"I’m a big Ross Barkley fan but, if I had to pick a team for Euro 2016 tomorrow, Dele Alli would shade it for me. Alli is the closest I’ve seen to a young Steven Gerrard. He has everything. Barkley... is a special player. But, in the battle of the wannabe heavyweights, Alli has the edge."
- Former Liverpool and Tottenham midfielder Jamie Redknapp on Dele Alli
DID YOU KNOW?
- Dele Alli’s full name is actually Bamidele Alli. It’s “Dele” in short.
- Alli is actually a Liverpool fan. Steven Gerrard is his idol.
- Earlier this year, former Wimbledon striker John Fashanu tried to persuade Alli to play his international football for Nigeria.

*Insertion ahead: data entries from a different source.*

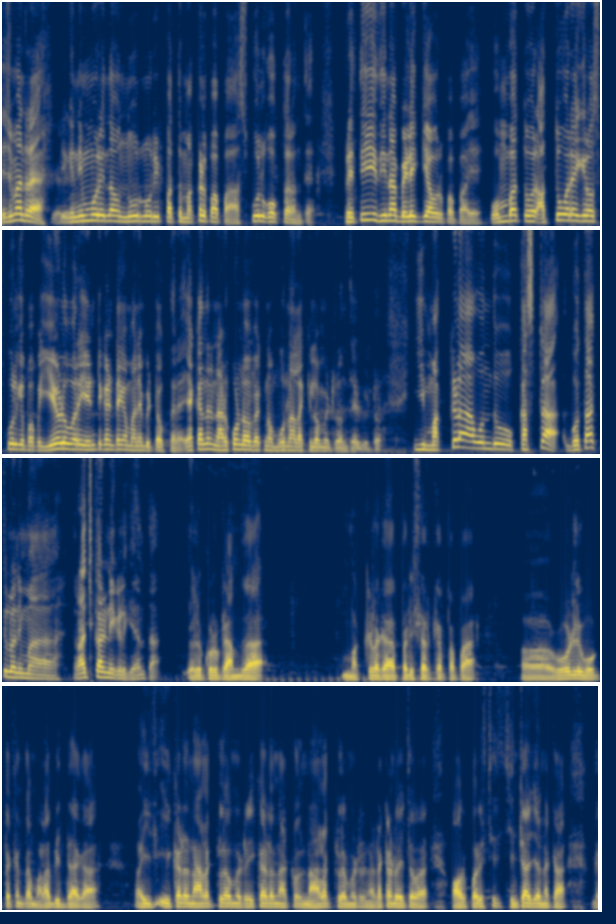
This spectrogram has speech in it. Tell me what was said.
ಯಜಮಾನ್ರೆ ಈಗ ನಿಮ್ಮೂರಿಂದ ಒಂದು ನೂರು ನೂರ ಇಪ್ಪತ್ತು ಮಕ್ಕಳು ಪಾಪ ಸ್ಕೂಲ್ಗೆ ಹೋಗ್ತಾರಂತೆ. ಪ್ರತಿದಿನ ಬೆಳಿಗ್ಗೆ ಅವರು ಪಾಪ ಒಂಬತ್ತುವರೆ ಹತ್ತುವರೆಗಿರೋ ಸ್ಕೂಲ್ಗೆ ಪಾಪ ಏಳುವರೆ ಎಂಟು ಗಂಟೆಗೆ ಮನೆ ಬಿಟ್ಟು ಹೋಗ್ತಾರೆ. ಯಾಕಂದ್ರೆ ನಡ್ಕೊಂಡು ಹೋಗ್ಬೇಕು ನಾವು ಮೂರ್ನಾಲ್ಕು ಕಿಲೋಮೀಟ್ರ್ ಅಂತ ಹೇಳ್ಬಿಟ್ಟು. ಈ ಮಕ್ಕಳ ಒಂದು ಕಷ್ಟ ಗೊತ್ತಾಗ್ತಿಲ್ಲ ನಿಮ್ಮ ರಾಜಕಾರಣಿಗಳಿಗೆ ಅಂತ? ಯಲಕೂರು ಗ್ರಾಮದ ಮಕ್ಕಳಿಗೆ ಪರಿಸರಕ್ಕೆ ಪಾಪ ರೋಡ್ಲಿ ಹೋಗ್ತಕ್ಕಂಥ ಮಳೆ ಬಿದ್ದಾಗ ಐ ಈ ಕಡೆ ನಾಲ್ಕು ಕಿಲೋಮೀಟ್ರ್, ಈ ಕಡೆ ನಾಲ್ಕು ನಾಲ್ಕು ಕಿಲೋಮೀಟ್ರ್ ನಡ್ಕೊಂಡು ಹೋಯ್ತವೆ. ಅವ್ರ ಪರಿಸ್ಥಿತಿ ಚಿಂತಾಜನಕ.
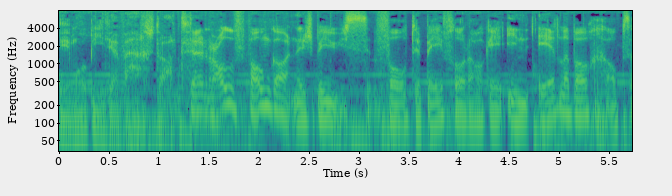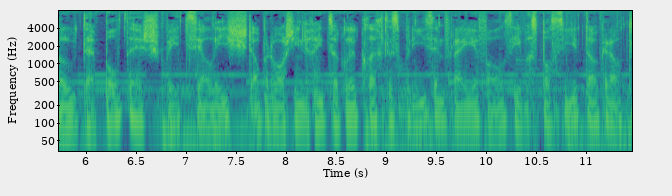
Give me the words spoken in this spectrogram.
Immobilienwerkstatt. Der Rolf Baumgartner ist bei uns von der B-Flor AG in Erlenbach. Absoluter Bodenspezialist, aber wahrscheinlich nicht so glücklich, dass Preise im freien Fall sind. Was passiert da gerade?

- Crystal Palace 0 Chelsea 3
Pochettino: League title a possibility
Tottenham have not been English champions since 1961 and, while their priority is a top-four finish to qualify for the Champions League, a title challenge is realistic this season.
A measure of Spurs' progress under coach Mauricio Pochettino was the sense of disappointment with a 1-1 draw against Everton in the Premier League at Goodison Park yesterday morning (Singapore time) .
Fourth-placed Spurs are six points adrift of leaders Arsenal, four off Leicester City and three behind third-placed Manchester City.
They have lost only twice in the league this season, boast the best defensive record and the joint-best goal difference.
When asked after the match about his team's title chances, Pochettino (picture above) said: "It is too early to speak about that. I think the way we are, all can happen.
"Normally, we have music in the dressing room. We did not after this game because we are disappointed. Maybe tomorrow we can feel proud we have a point, but now, we feel this is two points lost.
"This is good for the future and I'm really pleased because it shows we have a winning mentality."
- Wire Services.
WHAT OTHERS SAY
"It is time for Tottenham to fix their sights on winning the Premier League. In this extraordinary season, with Chelsea falling by the wayside, Manchester United weaker than ever, Manchester City inconsistent and even Arsenal prone to some awful performances, they have an opportunity which may not present itself again. The last time Tottenham challenged for the title was my final season at the club in 1986- 87... And we weren’t anywhere near as close to the top at this stage of the season (than this current team)."
- Former Tottenham manager Glenn Hoddle (above)
“I think they are title contenders, they’ve got lots of young, enthusiastic players, fresh legs in midfield, they can chop and change that. They’ve got a fabulous goalkeeper.”
- Former Liverpool manager Graeme Souness (above)
“Spurs are massive outsiders for the title but anything other than top four challenge will be a real failure.”
- Former Man United and Leicester midfielder Robbie Savage (above)